## Aim of the task
Set the records down again, exactly, without their images.
═════ Source data ═════
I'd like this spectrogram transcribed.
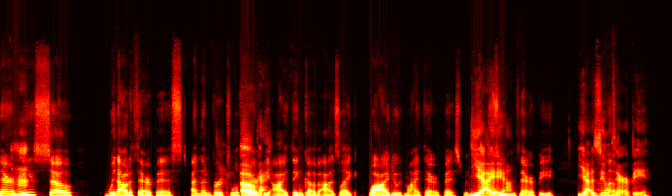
Mm-hmm. therapies. So without a therapist. And then virtual Oh, okay. therapy I think of as like what I do with my therapist, which Yeah, is yeah, Zoom therapy. Yeah, Zoom Uh, therapy.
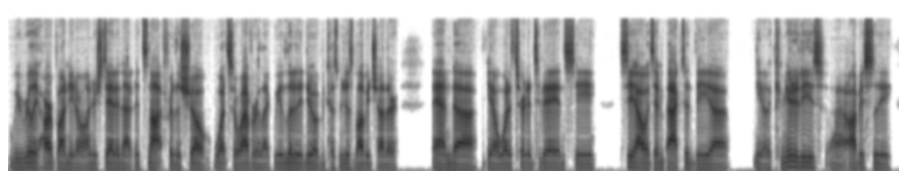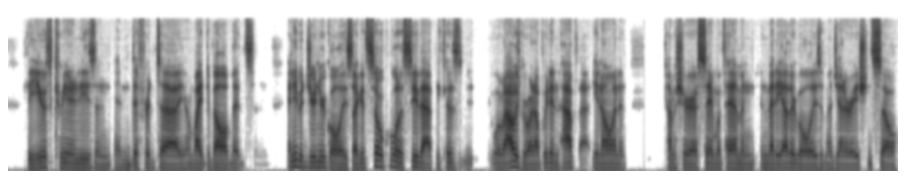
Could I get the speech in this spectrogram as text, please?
we really harp on you know understanding that it's not for the show whatsoever. Like we literally do it because we just love each other, and uh, you know what it's turned into today, and see see how it's impacted the uh, you know the communities, uh, obviously the youth communities and and different uh, you know might developments and, and even junior goalies. Like it's so cool to see that because when I was growing up, we didn't have that, you know, and. I'm sure same with him and, and many other goalies in my generation. So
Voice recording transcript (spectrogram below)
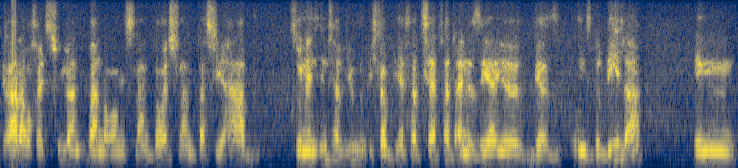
gerade auch als Zuwanderungsland Deutschland, das wir haben. So ein Interview, ich glaube, die FAZ hat eine Serie, der unsere Wähler in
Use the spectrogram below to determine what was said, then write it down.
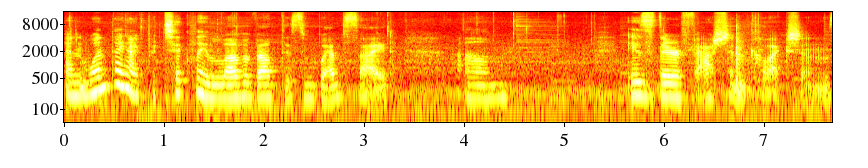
and one thing I particularly love about this website um, is their fashion collections.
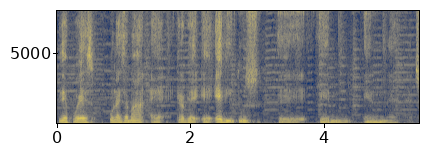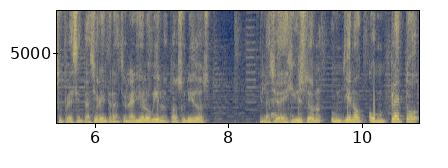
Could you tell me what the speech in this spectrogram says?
y después una se llama, creo que Editus, en, en sus presentaciones internacionales. Yo lo vi en los Estados Unidos, en la ciudad de Houston, un lleno completo.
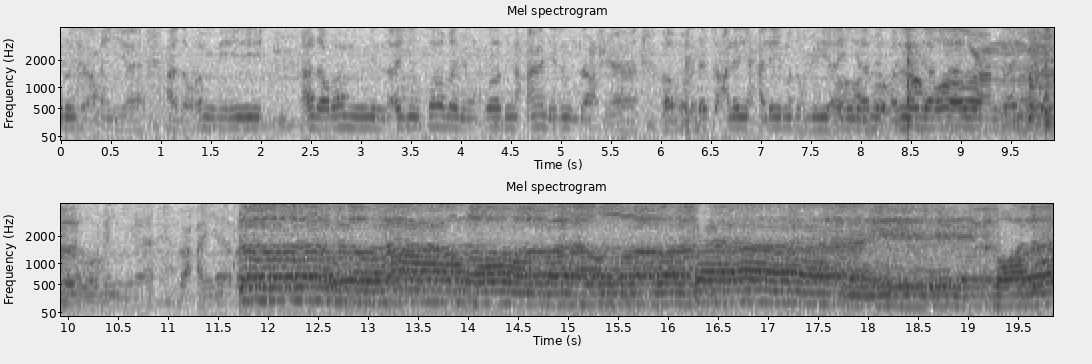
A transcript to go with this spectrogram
غير ساحيه حذرا به حذرا من ان يصاب بمصاب حادث دهشا وردت عليه حليمة في الله عنها. الوفيه فحيا صلاة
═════
## Solution to this problem
I'd like this spectrogram transcribed.
Mm-hmm. therapies. So without a therapist. And then virtual Oh, okay. therapy I think of as like what I do with my therapist, which Yeah, is yeah, Zoom therapy. Yeah, Zoom Uh, therapy.
Could I get the speech in this spectrogram as text, please?
we really harp on you know understanding that it's not for the show whatsoever. Like we literally do it because we just love each other, and uh, you know what it's turned into today, and see see how it's impacted the uh, you know the communities, uh, obviously the youth communities and and different uh, you know might developments and, and even junior goalies. Like it's so cool to see that because when I was growing up, we didn't have that, you know, and. I'm sure same with him and, and many other goalies in my generation. So
Voice recording transcript (spectrogram below)
gerade auch als Zuwanderungsland Deutschland, das wir haben. So ein Interview, ich glaube, die FAZ hat eine Serie, der unsere Wähler in
Use the spectrogram below to determine what was said, then write it down.
and one thing I particularly love about this website um, is their fashion collections.
Could you tell me what the speech in this spectrogram says?
y después una se llama, creo que Editus, en, en sus presentaciones internacionales. Yo lo vi en los Estados Unidos, en la ciudad de Houston, un lleno completo.
A transcript to go with this spectrogram
غير ساحيه حذرا به حذرا من ان يصاب بمصاب حادث دهشا وردت عليه حليمة في الله عنها. الوفيه فحيا صلاة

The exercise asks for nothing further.